Do you have a personal experience or story concerning academic freedom at BYU? If so, please elaborate here.

Unfortunately, I mostly complied with what was expected and did not bump against the academic freedom barriers.  I can share two stories that illustrate how individuals self-limit before having their academic freedom directly reduced:

Optional: Do you believe that there is another reason why BYU should not be granted continuing accreditation? Please name the Section that you are referring to in your comment.

2.A.2 In a multi-unit governance system, the division of authority and responsibility between the system and the institution is clearly delineated. System policies, regulations, and procedures concerning the institution are clearly defined and equitably administered.
I learned that students who were homosexual were tracked during the 70’s during Ernest L. Wilkinson’s time as president.  These students were not treated “equitably administered” to.  Namely students whose license plates were found at gay bars were excommunicated and hence forced out of the university.  Studies were run on the students in 1976: https://docs.google.com/file/d/0B1u3K43P-3JoY2Q5NDY3ZjYtNWUyMi00YWJiLWFhM2EtYTE4MjViNWVjOGEz/edit using electro shock therapy.  This practice was recently deemed a fraud: http://bit.ly/1DRjF8A
I had been taught that this practice ended in the two years of the study, but later found out from fellow students that electroshock/vomit therapy on homosexuals continued until 1996, the year I arrived at BYU.  To study the impact, and find it non-successful and then continue the practice for 20 more years is inexcusable.  Further the church still supports aversion therapy for homosexuals by sending troubled youth (including BYU students to boy’s ranches such as “Evergreen” and the “West ridge Academy”.  Students who admit to being gay can be prescribed to go to these camps (at staggering costs) to maintain their “Ecclesiastical endorsement”.  Remember the student is unable to change religions to maintain that endorsement forcing the student to go to the academy or lose all of their previous credits and academic work; simply for “Being Gay”.
This is hardly equal treatment among students where some men and women can find love, express their true selves and live their lives while others are hunted off campus and pushed into reformation camps while having their accreditation put on the line

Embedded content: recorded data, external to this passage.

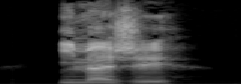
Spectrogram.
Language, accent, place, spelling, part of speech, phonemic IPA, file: French, France, Lyon, imager, verb, /i.ma.ʒe/, LL-Q150 (fra)-imager.wav
- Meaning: to embellish with images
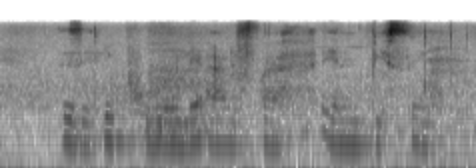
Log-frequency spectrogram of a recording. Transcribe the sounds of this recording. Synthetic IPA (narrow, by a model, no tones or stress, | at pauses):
zelipʰulɔlɛʔalfa | ɛnbʼisi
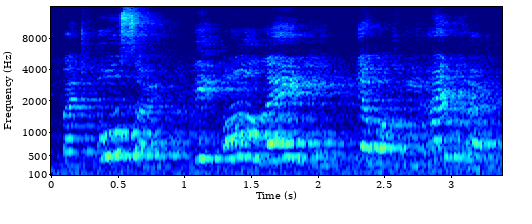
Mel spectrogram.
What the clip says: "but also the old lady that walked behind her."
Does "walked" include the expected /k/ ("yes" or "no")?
no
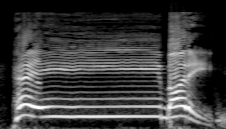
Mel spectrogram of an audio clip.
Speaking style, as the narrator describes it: shouted Clint in a way that Buddy had never heard him shout before

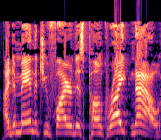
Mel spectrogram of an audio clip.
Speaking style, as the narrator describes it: screamed the customer, red with rage

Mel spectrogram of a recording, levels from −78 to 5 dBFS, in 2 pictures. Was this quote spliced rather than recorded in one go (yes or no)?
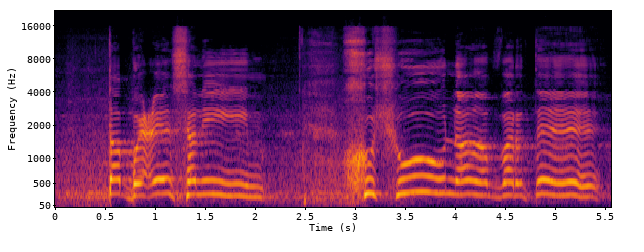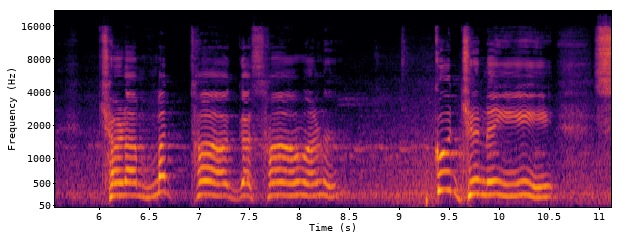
no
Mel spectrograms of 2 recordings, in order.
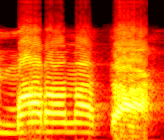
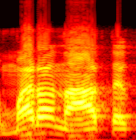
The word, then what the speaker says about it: Maranata: para o seu bem e Maranata como dizemos nosso católicos ou Maranata como dizem nossos irmãos separados os evangélicos ou protestantes não importa a pronúncia somos todos irmãos e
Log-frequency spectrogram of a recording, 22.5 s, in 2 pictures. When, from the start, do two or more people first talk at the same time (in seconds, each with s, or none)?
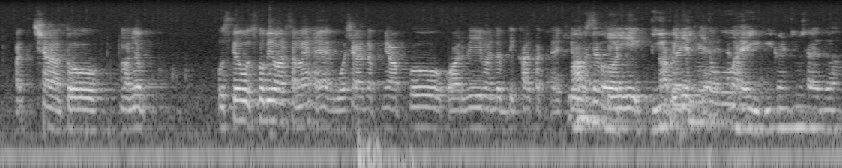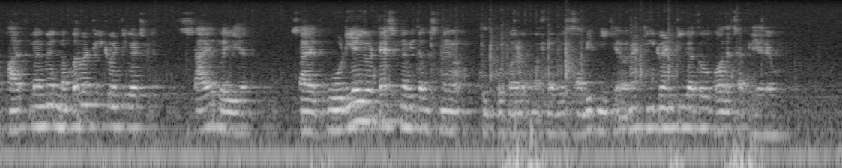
7.7 s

Do you have a personal experience or story where you felt that you couldn’t speak honestly at BYU about your opinions, scholarship, or academic experience? If so, please elaborate here.

Every class is rated by how connected the ideas taught are to the gospel.  In one class we were challenged to read “What would Jesus do?” and describe how it impacted my life.  I only had the answer “it didn’t” and yet I knew that would net me a bad grade which would impact my status as a student (Scholarships, academic probation, etc.).  As such I wrote about how I would not go into the video game industry due to the book.  I self-limited rather than be honest with the course’s impact on my life.
A second example came from a comparative literature course where the final grade was based on an essay about “Which book would you base a society on”. Students who chose the bible scored significantly higher than any other book; and almost no student chose another book besides the bible (We could all see how this was to get a high score on that survey and adjusted our responses as expected).

Do you have any other thoughts regarding the accreditation of BYU or your experiences regarding BYU and its Honor Code?

I am a heavily bearded fellow with dark hair.  I have been excluded from being able to take tests on the same day I shaved due to “5 o’clock shadow” whereas others on my floor could go months without shaving.  Although minor, exclusion from taking a test, forcing to return to a dormitory and shave impacts one’s test results, sometimes resulting in not being able to complete the test in time.
Again, to be clear, even if one is trying to comply, the “Ecclesiastical roulette” that occurs at whether the testing center person that day dislikes your face, your style, can completely impact one’s testing experience.